According to the experts, the holidays are the most popular time of year to get engaged…which means that many of you are probably reading this with a beautiful new ring on your finger and one big question in mind: what do we do next?
I got engaged on Dec. 20, 2011 (five days before Christmas and my birthday), and I remember all the excitement of sharing our news and showing off the ring throughout the holiday season. I also remember feeling totally lost once January hit, wondering what I should be doing to actually start planning the wedding.
For all the new brides-to-be (because let’s face it, your fiancé will be looking to you for direction), here’s a helpful cheat sheet to get you started.
1. Set a date
It sounds easy, but it’s not. In most cases, it’s less about “picking” a date, and more about being told which date your dream venue is available.
Part of the challenge of getting engaged at Christmas is that most popular venues are already booked for the upcoming spring/summer/fall season. If you are looking for a short engagement, consider a March/April/May wedding in the spring, or a November/December winter wedding (all of which will be cheaper than a wedding during peak season). Otherwise, plan for an 18 – 22 month engagement period.
While you’ve probably been looking at reception venues for months already (in anticipation of the ring), you might not have considered how busy your church/temple/mosque or other place of worship is during wedding season. Remember to check in early if you are looking to have a religious ceremony, and ask for their availability on multiple dates and times during your desired month.
Coordinating a date that works for your venue, your place of worship and you is likely going to be the toughest part of planning your wedding, so have patience and get used to working the phones. Flexibility is key, and will go a long way in protecting your sanity.
2. Start dress shopping
After the ring, the most important detail is the dress and it’s one that needs immediate attention.
What brides-to-be might not know is that once you find the perfect dress, it takes about seven to eight months to manufacture it. Given that many brides want to take their time by visiting lots of boutiques with family and friends, to try on lots of dresses, this process needs to start early. 10-12 months before the wedding is ideal.
3. Research photographers and videographers
Wedding photographers and videographers book up FAST and are typically one of your most expensive budget items. Once you have an idea about the date, start reaching out to three or four companies that you like for their availability. Don’t be surprised if they are all booked.
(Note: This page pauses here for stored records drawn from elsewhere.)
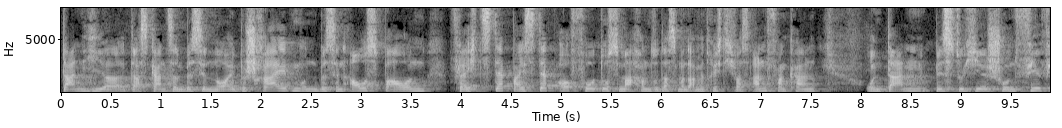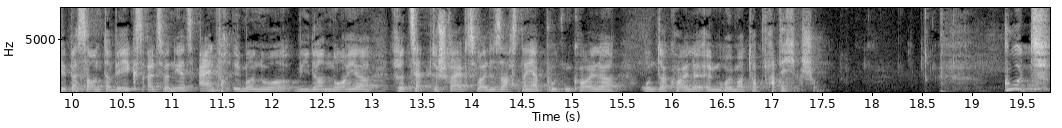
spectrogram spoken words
dann hier das Ganze ein bisschen neu beschreiben und ein bisschen ausbauen, vielleicht Step by Step auch Fotos machen, so dass man damit richtig was anfangen kann. Und dann bist du hier schon viel, viel besser unterwegs, als wenn du jetzt einfach immer nur wieder neue Rezepte schreibst, weil du sagst, naja, Putenkeule, Unterkeule im Römertopf hatte ich ja schon. Gut,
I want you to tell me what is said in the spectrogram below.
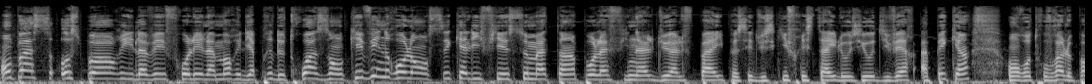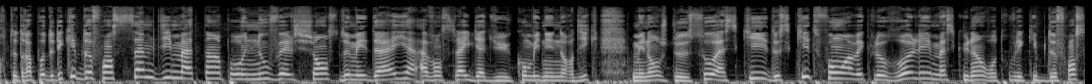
On passe au sport. Il avait frôlé la mort il y a près de trois ans. Kevin Roland s'est qualifié ce matin pour la finale du halfpipe. C'est du ski freestyle aux JO d'hiver à Pékin. On retrouvera le porte-drapeau de l'équipe de France samedi matin pour une nouvelle chance de médaille. Avant cela, il y a du combiné nordique, mélange de saut à ski de ski de fond avec le relais masculin. On retrouve l'équipe de France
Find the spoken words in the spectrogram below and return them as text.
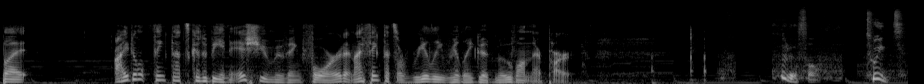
But I don't think that's going to be an issue moving forward, and I think that's a really, really good move on their part. Beautiful. Tweaked.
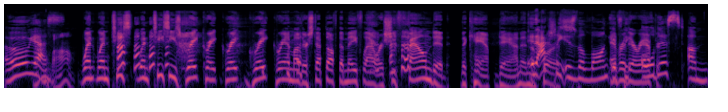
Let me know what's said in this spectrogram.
Oh, yes. Oh, wow. When when T- when TC's great great great great grandmother stepped off the Mayflower, she founded the camp, Dan, and It of actually course, is the long, it's ever the thereafter. oldest um,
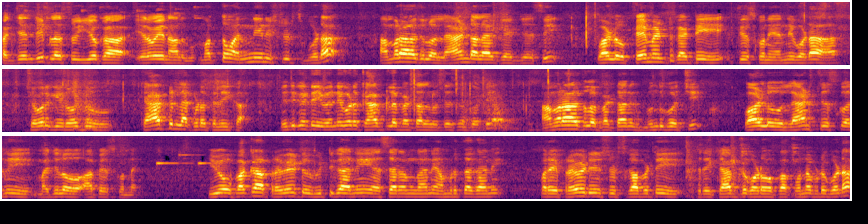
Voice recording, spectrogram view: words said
పద్దెనిమిది ప్లస్ ఈ యొక్క ఇరవై నాలుగు మొత్తం అన్ని ఇన్స్టిట్యూట్స్ కూడా అమరావతిలో ల్యాండ్ అలొకేట్ చేసి వాళ్ళు పేమెంట్ కట్టి తీసుకునే అన్నీ కూడా చివరికి ఈరోజు క్యాపిటల్ ఎక్కడో తెలియక. ఎందుకంటే ఇవన్నీ కూడా క్యాపిటల్లో పెట్టాలనే ఉద్దేశంతో అమరావతిలో పెట్టడానికి ముందుకు వచ్చి వాళ్ళు ల్యాండ్స్ తీసుకొని మధ్యలో ఆపేసుకున్నాయి. ఇవి ఒక పక్క ప్రైవేటు విట్ కానీ ఎస్ఆర్ఎం కానీ అమృత కానీ మరి ప్రైవేట్ ఇన్స్టిట్యూట్స్ కాబట్టి శ్రీ క్యాపిటల్ కూడా ఒక పక్క ఉన్నప్పుడు కూడా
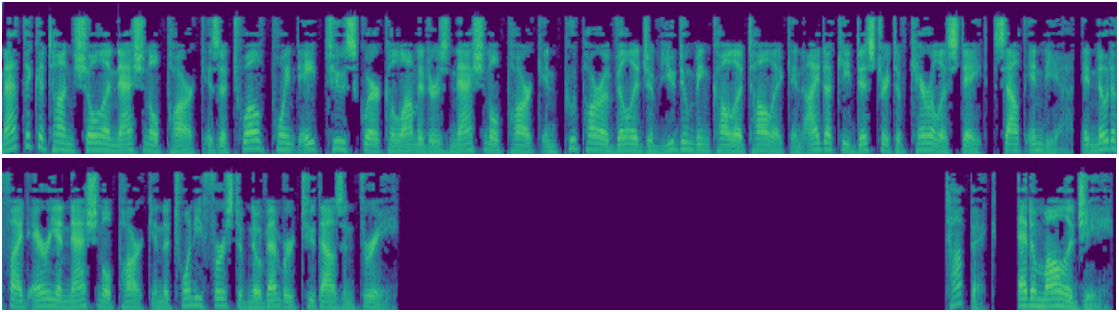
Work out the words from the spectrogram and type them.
Mathikettan Shola National Park is a 12.82 square kilometers national park in Pupara village of Udumbanchola Taluk in Idukki district of Kerala state, South India. It notified area national park in the 21st of November 2003. Topic: Etymology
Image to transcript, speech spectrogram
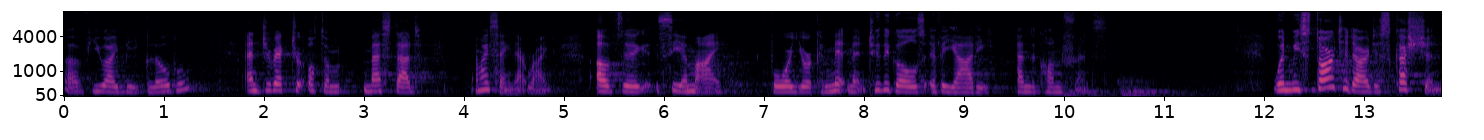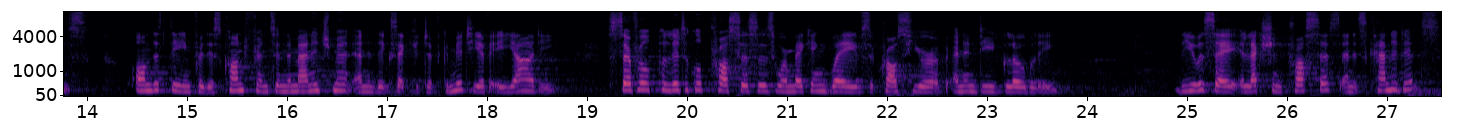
of UIB Global, and Director Ottar Mæstad, am I saying that right, of the CMI for your commitment to the goals of EADI and the conference. When we started our discussions on the theme for this conference in the management and in the executive committee of EADI, several political processes were making waves across Europe and indeed globally. The USA election process and its candidates,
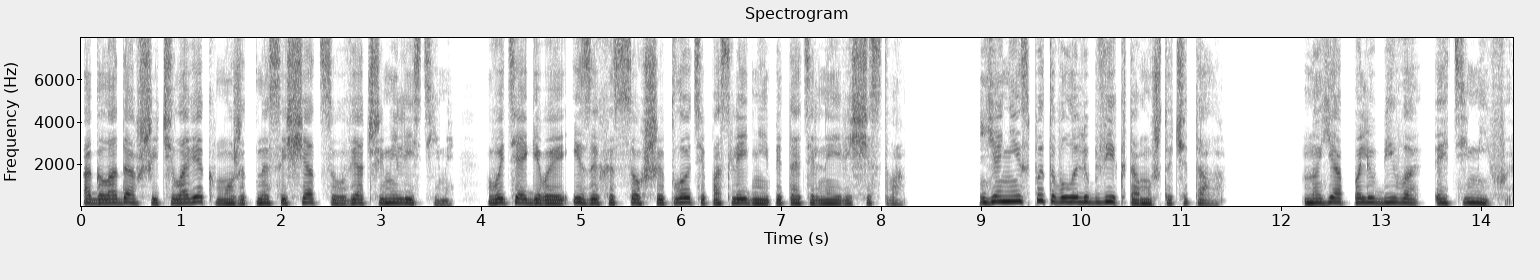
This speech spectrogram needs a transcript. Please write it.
Оголодавший человек может насыщаться увядшими листьями, вытягивая из их иссохшей плоти последние питательные вещества. Я не испытывала любви к тому, что читала. Но я полюбила эти мифы.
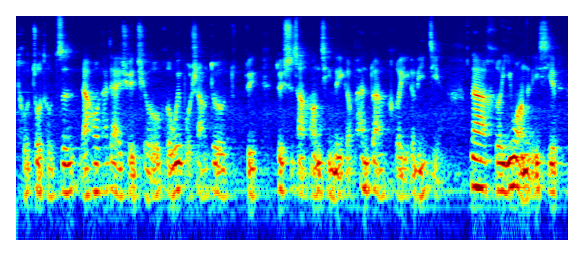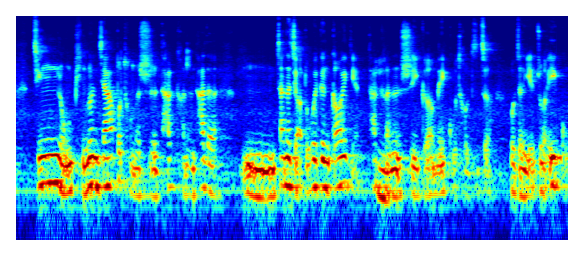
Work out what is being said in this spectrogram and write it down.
投做投资，然后他在雪球和微博上都有对对市场行情的一个判断和一个理解。那和以往的一些金融评论家不同的是，他可能他的嗯站的角度会更高一点，他可能是一个美股投资者，或者也做 A 股，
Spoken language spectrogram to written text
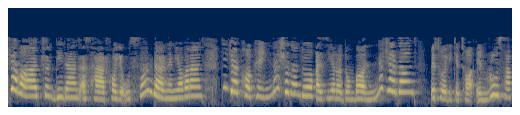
جماعت چون دیدند از حرفهای او سر در نمیآورند دیگر پاپی نشدند و قضیه را دنبال نکردند به طوری که تا امروز هم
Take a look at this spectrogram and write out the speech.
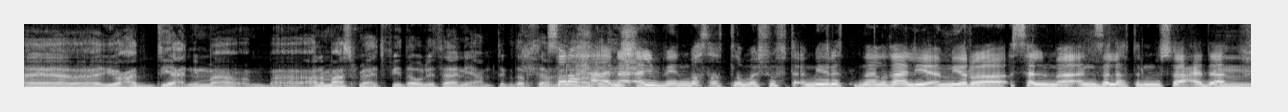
آه، يعد يعني ما أنا ما سمعت في دولة ثانية عم تقدر تعمل صراحة هذا أنا الشيء. قلبي انبسط لما شفت أميرتنا الغالية أميرة سلمى أنزلت المساعدات مم.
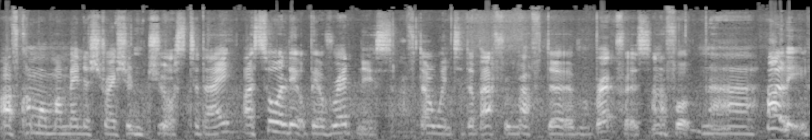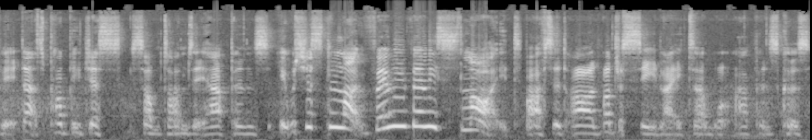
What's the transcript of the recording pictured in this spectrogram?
I've come on my menstruation just today. I saw a little bit of redness after I went to the bathroom after my breakfast, and I thought, nah, I'll leave it that's probably just sometimes it happens. It was just like very, very slight. But I said, oh, I'll just see later what happens because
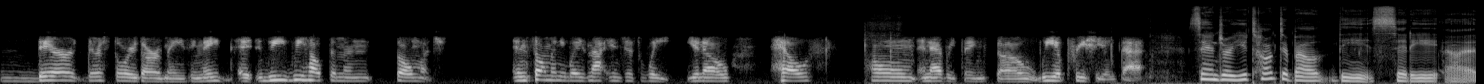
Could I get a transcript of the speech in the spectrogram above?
their their stories are amazing. They we we help them in so much, in so many ways, not in just weight, you know, health, home, and everything. So we appreciate that. Sandra, you talked about the city uh,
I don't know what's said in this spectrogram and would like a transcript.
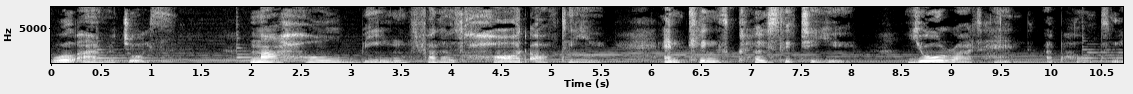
will I rejoice. My whole being follows hard after you and clings closely to you. Your right hand upholds me.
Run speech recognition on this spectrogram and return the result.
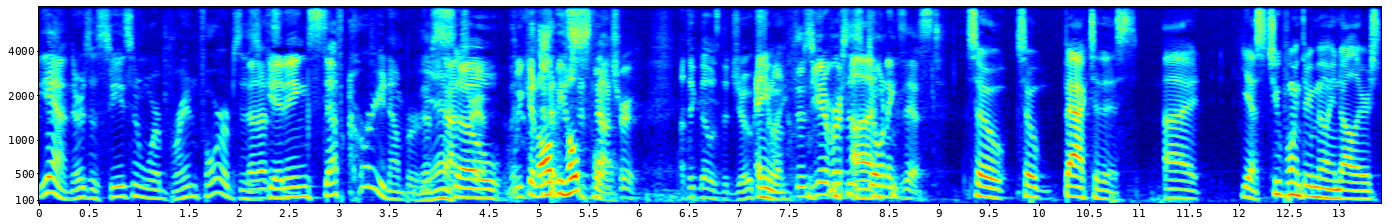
Yeah, and there's a season where Bryn Forbes is No, getting Steph Curry numbers. That's Yeah. not So true. we could all be That's hopeful. not true. I think that was the joke. Anyway. Sean. Those universes Uh, don't exist. so so back to this. Uh, yes, two point three million dollars,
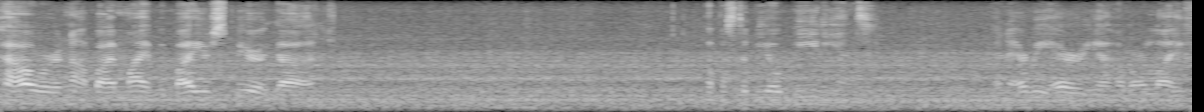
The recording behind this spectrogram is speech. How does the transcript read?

Make sure to have a back-up list – it’s completely normal to speak with 5-10 photographers before landing on one that you like, that has the date available and that you can afford.
4. Figure out a budget
This can be really difficult, especially if you are the first person in your family to get married in 20 years and no one has a clue about current pricing. The basic message is that weddings are expensive. A wedding limo service is more expensive than just booking a limo for a night out. A wedding cake is more expensive than a normal cake. Put the word “wedding” in front of anything and it is more expensive.
Since finances are personal and every couple is different, here are a few questions to consider when setting a budget:
Do we have a total dollar amount in mind that we want to spend?
If so, work backwards from that amount and allocate most of the money to the biggest line items in your budget: venue/catering, photographer/videographer, dress, rings, invitations, limo, cake, honeymoon. Start with a basic budget and adjust as you get deeper into the planning.
Will we be receiving help from family?
This is a tricky subject to raise with your family, but it’s one that is best discussed at the very beginning of planning. While contributions to the wedding fund are great, it doesn’t feel good to find out that more money is coming your way AFTER you’ve already taken a pass on your dream dress because it was just out of your budget.
In our culture, is it normal to receive cash gifts? What if we don’t make enough to cover our expenses?
When it comes to wedding gifts, in many cultures cash is king. This can be a great way to finance a wedding, but it’s not without risk. Be cautious when making assumptions about the average gift amount per couple. What if you’ve confirmed 300 people for a December wedding, a snow storm hits and only 280 people show? Will the other 20 still send gifts? Will you receive them in time to pay off the bill?
Planning a wedding can be a ton of fun (as well as a ton of work), and getting the basics right at the beginning can help to alleviate a lot of stress later on. Figure out these four items early, and the rest will be a piece of cake.